§ WORK TASK
Word for word, set down every line of the entries below from the line with "Type up recording from spectrogram" to the line with "Determine what is", including both, and no other line.

*** THE RECORDS ***

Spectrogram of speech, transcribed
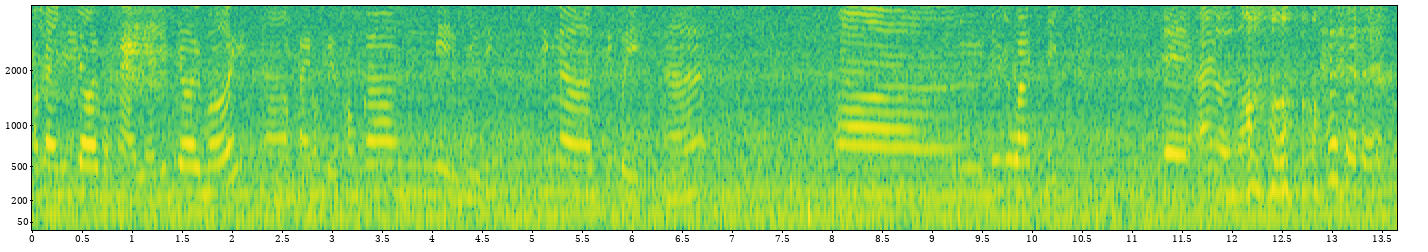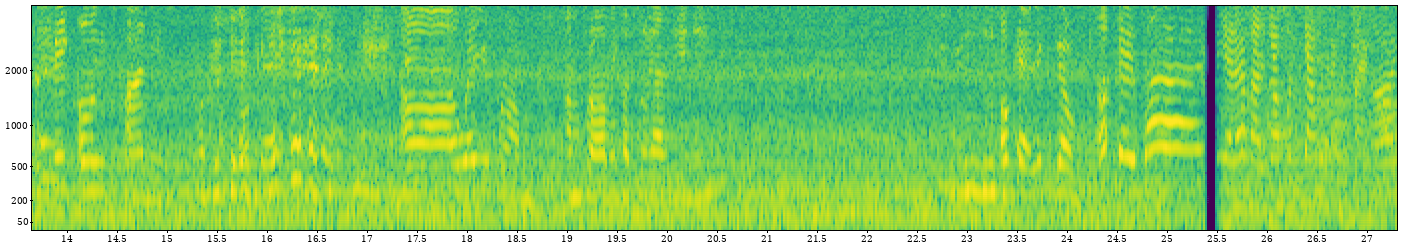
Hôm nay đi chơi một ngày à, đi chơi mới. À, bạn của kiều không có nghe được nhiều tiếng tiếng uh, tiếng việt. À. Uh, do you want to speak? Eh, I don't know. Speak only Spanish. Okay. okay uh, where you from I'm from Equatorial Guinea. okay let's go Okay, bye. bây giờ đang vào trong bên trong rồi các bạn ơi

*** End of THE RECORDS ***
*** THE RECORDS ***

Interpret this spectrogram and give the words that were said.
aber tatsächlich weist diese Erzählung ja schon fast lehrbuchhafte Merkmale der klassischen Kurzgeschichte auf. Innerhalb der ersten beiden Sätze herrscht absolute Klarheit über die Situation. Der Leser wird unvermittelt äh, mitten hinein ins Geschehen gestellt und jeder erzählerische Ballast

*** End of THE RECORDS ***
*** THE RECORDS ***

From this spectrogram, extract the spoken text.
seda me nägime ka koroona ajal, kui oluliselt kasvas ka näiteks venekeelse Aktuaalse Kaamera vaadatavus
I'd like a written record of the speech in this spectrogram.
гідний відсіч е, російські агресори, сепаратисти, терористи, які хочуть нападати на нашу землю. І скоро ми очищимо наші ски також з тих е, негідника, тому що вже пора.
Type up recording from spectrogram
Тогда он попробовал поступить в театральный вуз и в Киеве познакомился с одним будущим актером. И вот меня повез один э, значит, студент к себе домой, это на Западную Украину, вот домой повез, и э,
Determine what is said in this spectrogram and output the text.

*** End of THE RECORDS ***

§ ANSWER BELOW
Type up recording from spectrogram
Тогда он попробовал поступить в театральный вуз и в Киеве познакомился с одним будущим актером. И вот меня повез один э, значит, студент к себе домой, это на Западную Украину, вот домой повез, и э,
Determine what is said in this spectrogram and output the text.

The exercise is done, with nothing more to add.